Not even the Union government”, has the authority to rattle the autonomy of the premier agency to conduct investigations.

Also, withdrawal of general consent would not stand in the way of constitutional courts entrusting the CBI with the cases “where it is found that the State Police would not effectively conduct a fair and impartial investigation”.

Besides, the CBI was empowered to probe cases concerning any of the Central subjects enumerated in the Union List in the Seventh Schedule of the Constitution.

Why is consent necessary?

The CBI is governed by the Delhi Special Police Establishment Act that makes consent of a state government mandatory for conducting investigation in that state.

There are two kinds of consent:

Case-specific and general– Given that the CBI has jurisdiction only over central government departments and employees, it can investigate a case involving state government employees or a violent crime in a given state only after that state government gives its consent.

“General consent” is normally given to help the CBI seamlessly conduct its investigation into cases of corruption against central government employees in the concerned state.

What does withdrawal mean?

It simply means that CBI officers will lose all powers of a police officer as soon as they enter the state unless the state government has allowed them.

The decision means the CBI will now have to get consent from the state government for every case it registers in Maharashtra.

Under what provision can general consent been withdrawn?

In exercise of power conferred by Section 6 of the Delhi Special Police Establishment Act, 1946, the state governments can withdraw the general consent accorded.

Can withdrawal mean that the CBI can no longer probe any case?

No. The CBI would still have the power to investigate old cases registered when general consent existed. Also, cases registered anywhere else in the country, but involving people stationed in states which have withdrawn consent, would allow CBI’s jurisdiction to extend to these states.

Turkey on FATF Grey List

(GS-II: Important International institutions, agencies and fora, their structure, mandate)

In News:

The Financial Action Task Force (FATF) has added Turkey, along with Jordan and Mali, in its revised list of “jurisdictions under increased monitoring”, also known as the FATF grey list. There are now 23 countries in the list.

What prompts FATF to place countries under the grey list?

If countries fail to prevent international money laundering and terrorist financing, then they shall be placed on the list.

What does ‘increased monitoring’ mean?

According to the FATF, when a jurisdiction is placed under increased monitoring, “it means the country has committed to swiftly resolve the identified strategic deficiencies within agreed timeframes and is subject to extra checks”.

Which countries were removed out of the list?
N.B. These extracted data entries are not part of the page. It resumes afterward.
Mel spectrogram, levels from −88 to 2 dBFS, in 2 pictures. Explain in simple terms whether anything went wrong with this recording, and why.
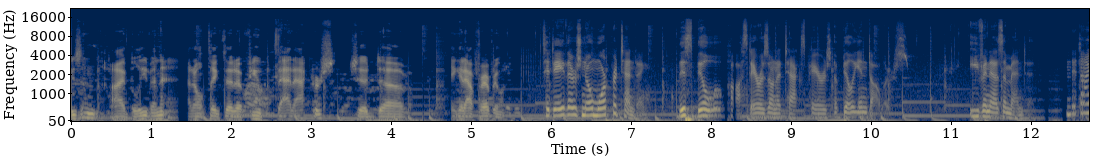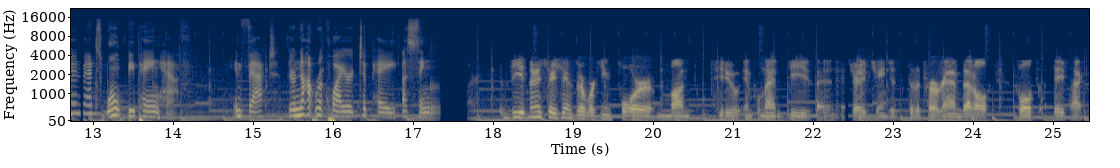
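Yes, there is AAC frame loss with concealment at 1.22–1.53, 4.53–4.82, 7.96–8.38, 11.97–12.95, 17.22–17.75, 19.65–19.71 and 22.09–22.50 s. Chunks of the encoded stream went missing, and the player patched each gap by guessing from the last good sound. That leaves brief smeared, hissy or phasey patches rather than hard clicks or dead silence, which sets it apart from a simple dropout. The worst is near 12 s, where the broken patches are spread over almost a second.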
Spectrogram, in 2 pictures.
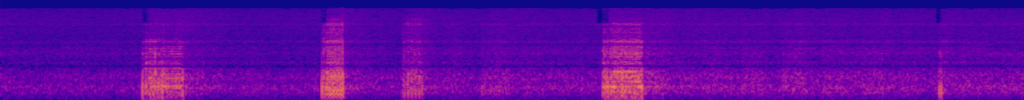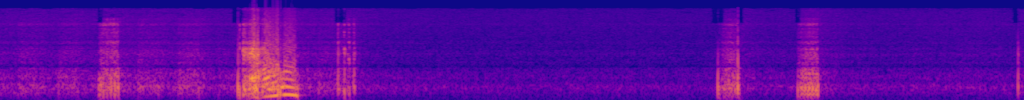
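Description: Radio spirit box sweeping stations: a hiss of static broken by about ten short, chopped bursts of radio sound. The loudest burst, about two-thirds of the way through, carries a clipped voice-like fragment.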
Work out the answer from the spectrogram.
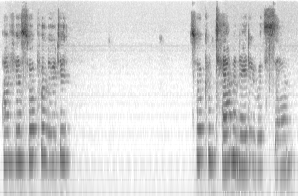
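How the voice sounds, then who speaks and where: A woman reciting her own devotional poem in a measured, deliberate, reverent manner. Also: high-pitched, flat delivery, sharp tone, rough recording. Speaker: author reading own poem.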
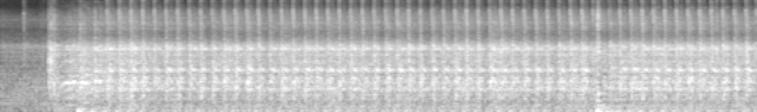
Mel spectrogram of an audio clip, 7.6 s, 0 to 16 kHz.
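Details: Turbo BMW E30 running extremely rich since 30 lb injectors were fitted, on a base turbo chip tune, new plugs, constant check-engine light: fires after a short crank, then a fast, uneven hunting idle that needs about 2000 rpm to keep running; fueling suspect.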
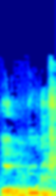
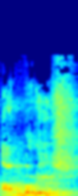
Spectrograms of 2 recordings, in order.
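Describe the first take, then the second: First: The first vowel is a rounded 'o' sound. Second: The first vowel is an open 'a' sound. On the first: The speaker calls it wrong. "অম্বরীশ না" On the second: The speaker calls it right. "এইভাবে উচ্চারণ করতে হবে"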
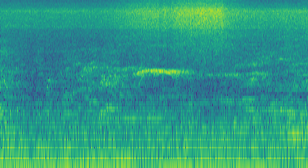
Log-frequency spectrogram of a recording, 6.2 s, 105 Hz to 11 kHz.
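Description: Baron 1898 dive coaster train rolling slowly out of the station into its dark pre-lift show room, over a deep steady rumble, with voices faintly over it.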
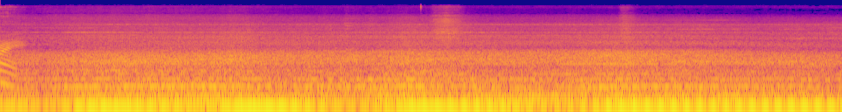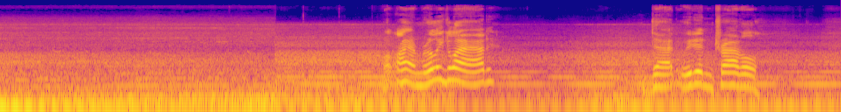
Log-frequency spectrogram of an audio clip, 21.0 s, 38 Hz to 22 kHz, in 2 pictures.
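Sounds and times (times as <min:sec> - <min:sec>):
train wheels on rails: 0:00.0 - 0:16.3
locomotive engine rumble: 0:00.0 - 0:21.0.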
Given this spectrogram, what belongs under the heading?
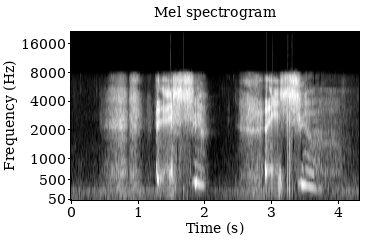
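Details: Female, in a long fit of really rapid quadruple sneezes: two bursts, each a quick inhaled build-up then several explosive sneezes close together; sneezing fit.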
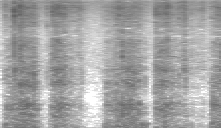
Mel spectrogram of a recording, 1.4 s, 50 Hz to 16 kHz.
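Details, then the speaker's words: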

The FATF took two countries — Botswana and Mauritius — out of the grey list. It is because these countries had made significant progress in addressing the strategic AML/CFT (Anti-Money Laundering/Combating the Financing of Terrorism) deficiencies identified earlier by the FATF and included in their respective action plans.

Blacklist and grey list:

Black List: Countries known as Non-Cooperative Countries or Territories (NCCTs) are put in the blacklist. These countries support terror funding and money laundering activities. The FATF revises the blacklist regularly, adding or deleting entries.

Grey List: Countries that are considered safe haven for supporting terror funding and money laundering are put in the FATF grey list. This inclusion serves as a warning to the country that it may enter the blacklist.